How we react to sounds, for instance in the form of music, depends on and is filtered through aspects such as the environment, our genes, and not the least, our previous experiences of music. Music that is important to us is usually, and quite naturally, music that we have heard in the past.
What happens when we hear (musical) sounds?
Let’s start with the basics of what actually happens when emotionally charged stimuli (in this case auditory and in the form of sounds) enter the brain. The first stop is the thalamus in the midbrain, where stimuli are sorted out and the impulses sent to other parts of the brain in two routes; the lower (faster) and the upper (slower).
If a musical tune, for example, is associated with anxiety and thus has an emotional connotation, the impulse takes a short-cut, via the lower route, to the emotional and primitive brain, the amygdala, which is connected to feelings such as stress and anxiety. Here, the amygdala triggers a stress response to the brain, which then spreads to the rest of the body.

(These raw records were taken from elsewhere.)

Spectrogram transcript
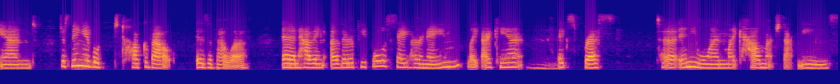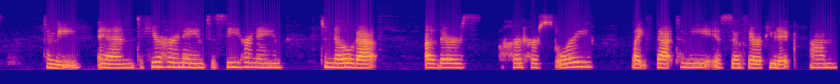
and just being able to talk about Izabella and having other people say her name. Like, I can't mm. express to anyone like how much that means to me. And to hear her name, to see her name, to know that others heard her story like that to me is so therapeutic um,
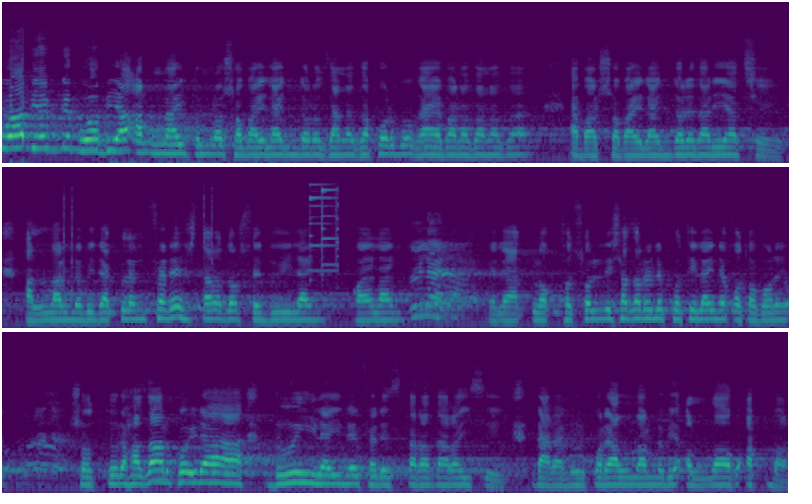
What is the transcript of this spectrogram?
মুয়াবিয়া ইবনে মুয়াবিয়া আর নাই তোমরা সবাই লাইন ধরো জানাজা পড়ব গায়ে বানা জানাজা। আবার সবাই লাইন ধরে দাঁড়িয়ে আছে। আল্লাহর নবী দেখলেন ফেরেশ তারা ধরছে দুই লাইন। কয় লাইন? দুই লাইন। তাহলে এক লক্ষ চল্লিশ হাজার হইলে প্রতি লাইনে কত পড়ে? সত্তর হাজার কইরা দুই লাইনে ফেরেস তারা দাঁড়াইছে। দাঁড়ানোর পরে আল্লাহ নবী আল্লাহ আকবার,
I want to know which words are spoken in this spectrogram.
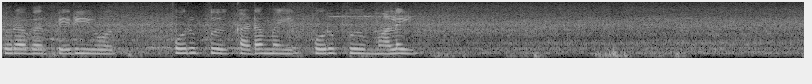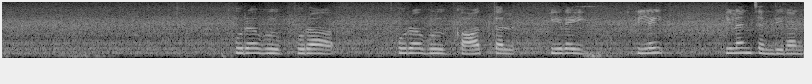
குறவர் பெரியோர் பொறுப்பு கடமை பொறுப்பு மலை. புறவு புறா புறவு காத்தல் பிறை இலை இளஞ்சந்திரன்.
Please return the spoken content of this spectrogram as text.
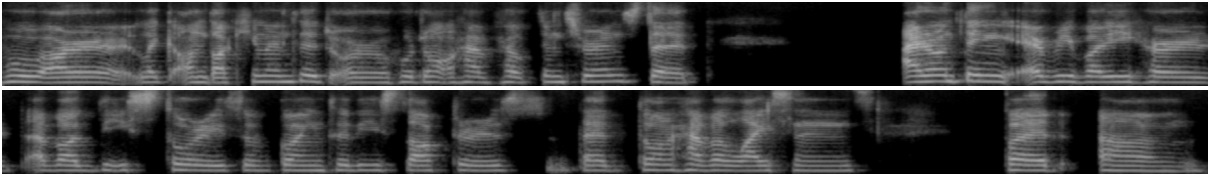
who are like undocumented or who don't have health insurance that I don't think everybody heard about these stories of going to these doctors that don't have a license. But um,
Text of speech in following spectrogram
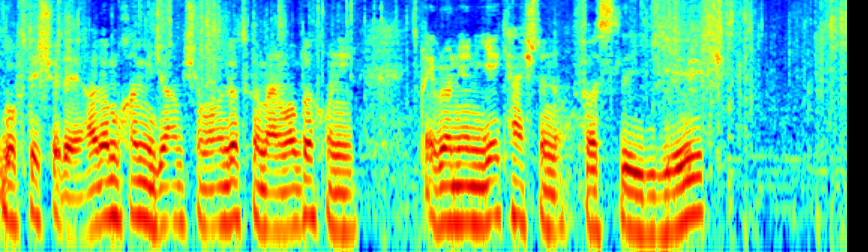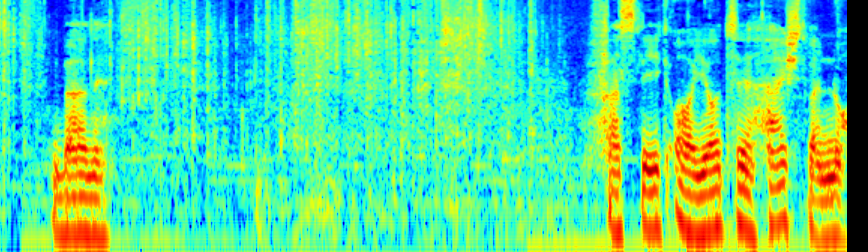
گفته شده. حالا می‌خوام اینجا هم شما لطف کنید ما بخونید عبرانیان یک هشت و نه. فصل یک. بله. فصل یک آیات هشت و نه.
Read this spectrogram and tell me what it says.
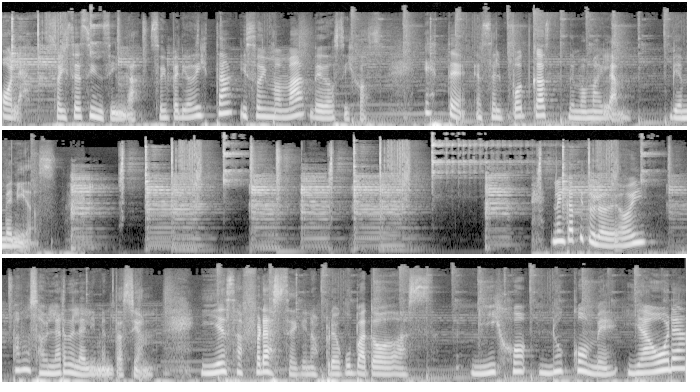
Hola, soy Ceci Insinga, soy periodista y soy mamá de dos hijos. Este es el podcast de Mamá Glam. Bienvenidos. En el capítulo de hoy vamos a hablar de la alimentación y esa frase que nos preocupa a todas. Mi hijo no come y ahora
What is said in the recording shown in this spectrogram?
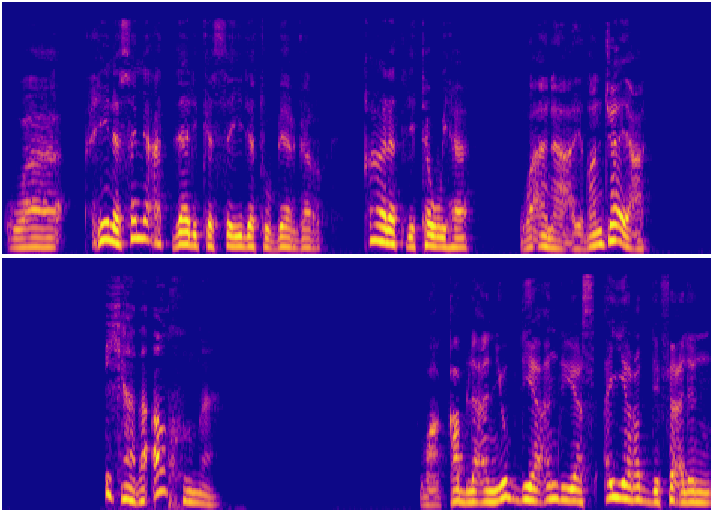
Hunger. وحين سمعت ذلك السيدة بيرغر قالت لتوها وأنا أيضا جائعة Ich habe auch Hunger. وقبل أن يبدي أندرياس أي رد فعل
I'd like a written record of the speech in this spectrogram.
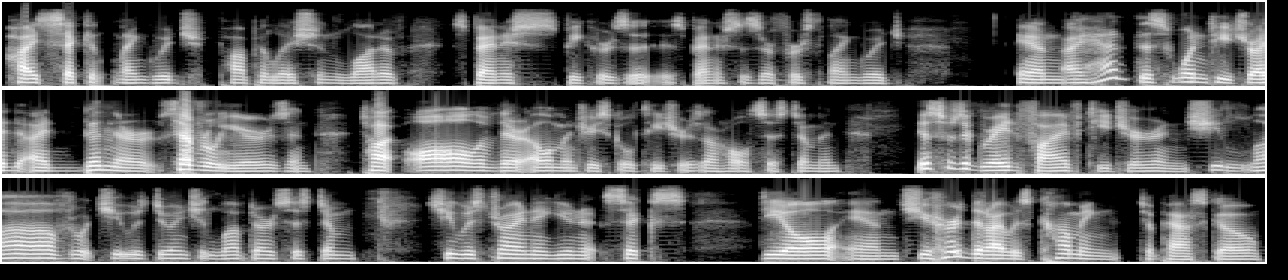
high second language population, a lot of Spanish speakers. Uh, Spanish is their first language. And I had this one teacher, I'd, I'd been there several years and taught all of their elementary school teachers our whole system. And this was a grade five teacher, and she loved what she was doing. She loved our system. She was trying a Unit 6 deal, and she heard that I was coming to Pasco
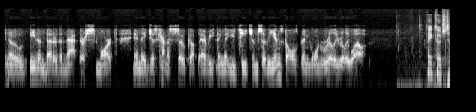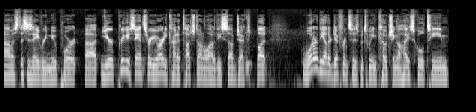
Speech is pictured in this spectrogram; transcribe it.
you know even better than that they're smart and they just kind of soak up everything that you teach them so the install's been going really really well Hey, Coach Thomas, this is Avery Newport. Uh, your previous answer, you already kind of touched on a lot of these subjects, but what are the other differences between coaching a high school team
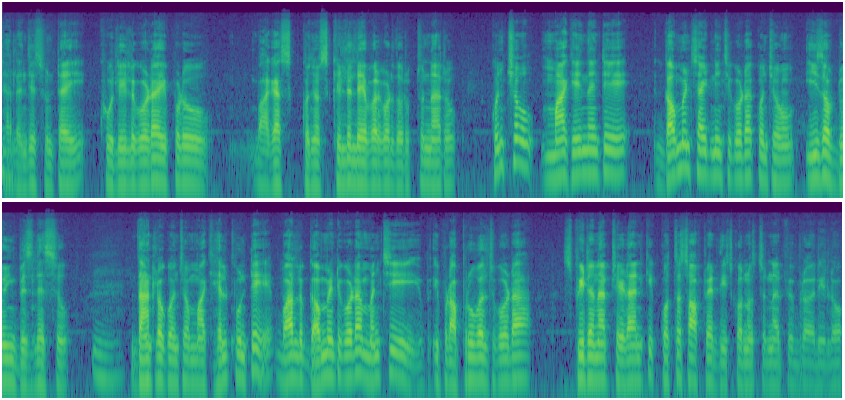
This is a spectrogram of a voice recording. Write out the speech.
ఛాలెంజెస్ ఉంటాయి. కూలీలు కూడా ఇప్పుడు బాగా కొంచెం స్కిల్డ్ లేబర్ కూడా దొరుకుతున్నారు. కొంచెం మాకేంటంటే గవర్నమెంట్ సైడ్ నుంచి కూడా కొంచెం ఈజ్ ఆఫ్ డూయింగ్ బిజినెస్ దాంట్లో కొంచెం మాకు హెల్ప్ ఉంటే వాళ్ళు గవర్నమెంట్ కూడా మంచి ఇప్పుడు అప్రూవల్స్ కూడా స్పీడ్ అప్ చేయడానికి కొత్త సాఫ్ట్వేర్ తీసుకొని వస్తున్నారు ఫిబ్రవరిలో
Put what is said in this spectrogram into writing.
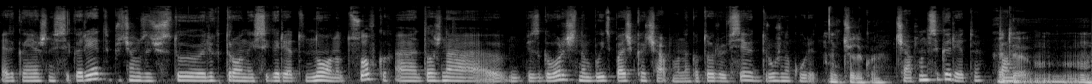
это, конечно, сигареты, причем зачастую электронные сигареты. Но на тусовках э, должна э, безговорочно быть пачка Чапмана, которую все дружно курят. Это что такое? Чапман сигареты. Там. Это... Угу,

The impulse also goes to the brain cortex, which processes cognitive interpretation. This is a much slower process compared to the swift amygdala-route, however. In the cognitive brain, analysis and reason are activated, asking questions such as “What piece of music is this? Should I be anxious?”. If I, as a result of reasoning, in fact should be anxious, the impulse is re-sent to the amygdala from the cortex (which has already reacted once). This second impulse can also serve as a potential modifier of the initial stress reaction.
In any type of music, there is often a basic, rapid movement which creates the fundament for an emotional feeling such as anxiety or sadness. If the sound impulse lasts for a very short moment (for instance a dissonant chord disappearing rapidly), we are affected emotionally, even though the cognitive functions do not have a chance to analyse the impulse.
Music in healthcare
In healthcare environments, music is often used due to its (usually positive) effects on us. However, if a patient has had an anxiety provoking experience with a particular type of music that would be calming and reassuring for most people, hearing this music could lead to the patient developing acute anxiety.
It is important for healthcare staff to be aware of this, and to choose music in communication with the patients. Another option is for patients to choose music from a ‘music menu’. A more ‘advanced’ option is to individually compose the music for the patient. Letting individuals choose relaxing music themselves can at times be risky, however. Research shows that we can be bad at estimating the effects of certain music on our bodies – music chosen due to its “relaxing vibe” could instead lead to an increase in heart-rate.
Music as therapy
Music can act both as a stimulating and as a relaxing agent.
In the right context and with the right person, music can ”vitalise”, leading to:
- an increase in heart rate and concentration of stress hormones (such as cortisol),
- activation of the secretion of the body´s own morphine (endorphins),
- raised blood pressure,
- increased tendency for the body to form clots (coagulation),
- increased activity in some parts of the immune system (for instance immune-globulins).
In the right context and with the right person, music can also be relaxing, by for instance:
- lowering the heart rate,
- lowering the blood pressure.
Anxiety-provoking or relaxing music to be preferred?
Sometimes, anxiety-provoking music is better (at the gym, for instance) – in other cases, relaxing music is to prefer. When you listen to music, the heart rate and breathing adapt to the rhythm and character of the music. Listening to (calming) music when awakening from heart surgery can lead to an increase in oxytocin, which has anti-anxiety and anti-pain effects.
Listening to anxiety-provoking music could, for example, be recommended if you want your digestion to be activated, as fibrillation in the stomach wall is stimulated by this type of music.
Read this guest blog post about how music therapy can improve the sound environment for patients in hospitals by Anne Taylor – The Healing Sounds of Music.